The immediate advantage could go to Trump who is seeking a second term in the elections due November 3. The Saudi Crown prince and Israel’s Prime Minister Benyamin Netanyahu want Trump to win and Saudis would not be averse.
Globally, it’s advantage USA, gained by Trump, ironically, by building on the deal with Iran signed by his predecessor, Barack Obama, even though Trump rejected that deal and is now trying hard during the run-up to the November polls by imposing economic sanctions on Tehran.
Irrespective of who rules in Washington, the US influence over West Asia is overwhelming. The Democratic presidential candidate, Joe Biden, who had been vice-president in the Obama administration, has welcomed the agreement as a “historic step to bridge the deep divides of the Middle East”.
Regionally, it’s advantage Israel. Trump hopes to consolidate the powerful Jewish vote in the elections. By the way, the Jewish vote outnumbers the Indian-American vote that Prime Minister Modi sought to ensure during Trump’s February visit.
Whether all this helps Trump, hit by his mismanagement of Covid-19, a ‘jobless’ economy, an avalanche of protests by the Blacks and a resurged Joe-Biden/Kamala Harris Democratic campaign remains to be seen.
As per the dominant global trend, ‘nationalists’ all, the fittest and the mightiest are playing for bigger advantage over a perennially quarrelling and divided Muslim world. Except crying ‘betrayal’, Palestinians have nothing left. The Palestinian leadership were quick to condemn the agreement as a “betrayal”, with Palestine president Mahmoud Abbas recalling the ambassador to UAE.
Truth be told, the Palestinians cannot be helped by a world that has left behind its non-alignment resolves with the end of the cold war. The Muslim world stands to get further divided in times to come.
The West that created the State of Israel at the expense of Palestine has reinforced its superiority and supremacy in the global firmament.
The Israeli-UAE agreement is based on the understanding that in return for normalisation of relations, Israel will forgo its plan of annexing Palestinian territories, although Israeli PM Benjamin Netanyahu announced that the ‘annexation’ of some Palestinian territories in the Judea and Samaria [West Bank] has been put on ‘hold’ but will remain on the table.
Corruption scandal-hit Netanyahu has to appease his right-wing constituency which will protest any halt to annexation. The threat of annexation retains Israeli leverage and continues to be a pressure point on the Palestinians and Arab countries. Israel’s military superiority, the Western support and its past record of aggression indicate that it can annexe those territories at will.
Iran is another factor that drives many Arab states to side with Israel.
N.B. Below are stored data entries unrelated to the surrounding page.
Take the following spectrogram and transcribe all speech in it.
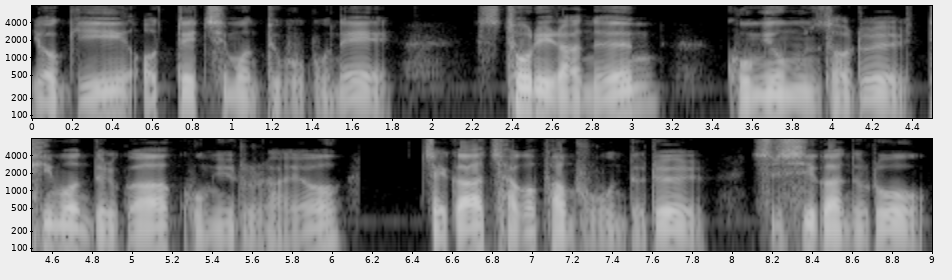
여기 어태치먼트 부분에 스토리라는 공유 문서를 팀원들과 공유를 하여 제가 작업한 부분들을 실시간으로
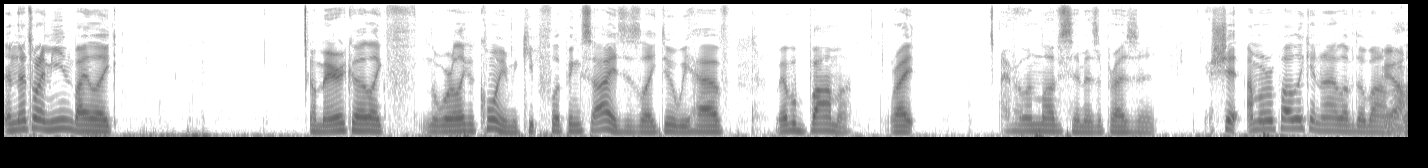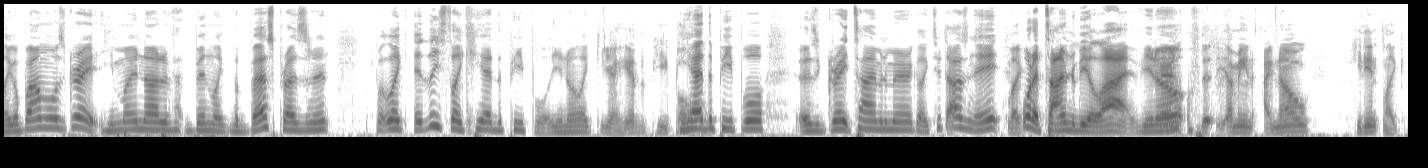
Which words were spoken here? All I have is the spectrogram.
and that's what I mean by like America, like f- the we're like a coin. We keep flipping sides. Is like, dude, we have we have Obama, right? Everyone loves him as a president. Shit, I'm a Republican and I loved Obama. Yeah. Like Obama was great. He might not have been like the best president, but like at least like he had the people, you know, like Yeah, he had the people. he had the people. It was a great time in America. Like 2008, Like- what a time to be alive, you know? I mean, I know he didn't like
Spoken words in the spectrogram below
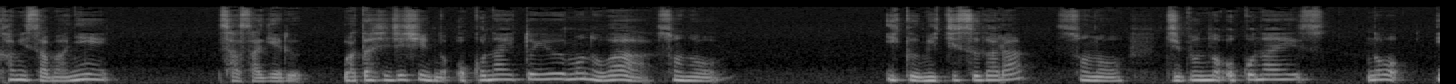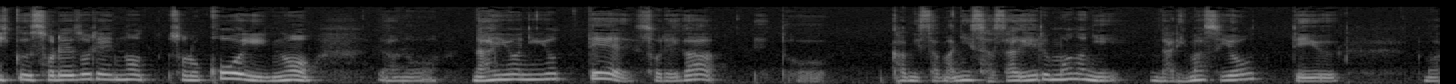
神様に捧げる私自身の行いというものはその行く道すがらその自分の行いの行くそれぞれのその行為のあの内容によってそれが、えっと、神様に捧げるものになりますよっていう、まあ、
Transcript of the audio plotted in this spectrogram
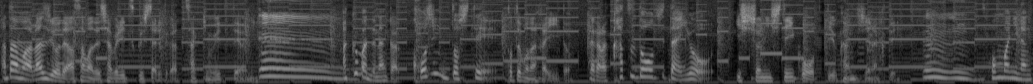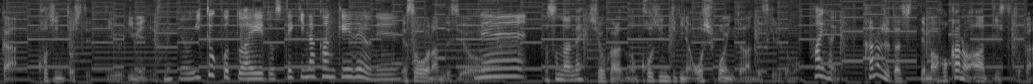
あとはまあラジオで朝まで喋り尽くしたりとかさっきも言ってたように。うーん。あくまでなんか個人としてとても仲いいと。だから活動自体を一緒にしていこうっていう感じじゃなくてうんうん。ほんまになんか個人としてっていうイメージですね。いとことはいえど素敵な関係だよいねやそうなんですよ、ね。そんなね塩辛の個人的な推しポイントなんですけれどもはいはい。彼女たちってまあ他のアーティストとか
Tehran’s aggressive use of proxies to gain support across the Middle East has angered many. Tehran’s apparent determination to produce nuclear bombs causes the greatest concern, especially in Saudi Arabia.
Pakistan is on horns of a dilemma that will increase further as its ties with Saudi Arabia are troubled over Islamabad’s impatience and Riyadh’s reluctance to be proactive in attacking India on the Kashmir issue. After Foreign Minister Shah Mehmood Qureshi’s diplomatic outburst, Army Chief Gen. Bajwa’s Saudi visit did not help control the damage. Both Saudi Arabia and UAE have ignored Pakistan’s request to convene meetings of the OIC to discuss the Kashmir issue.
Riding piggy-back on China, Pakistan has shifted closer to Iran and Turkey, as strategic rivalry between Saudi Arabia, Iran and Turkey has led to geopolitical re-alignments.
In sum, each state has its own reasons for moving on. When a deadlock occurs, it is usually the stronger party that imposes change. There is no morality or justice in this politico-military diplomatic game.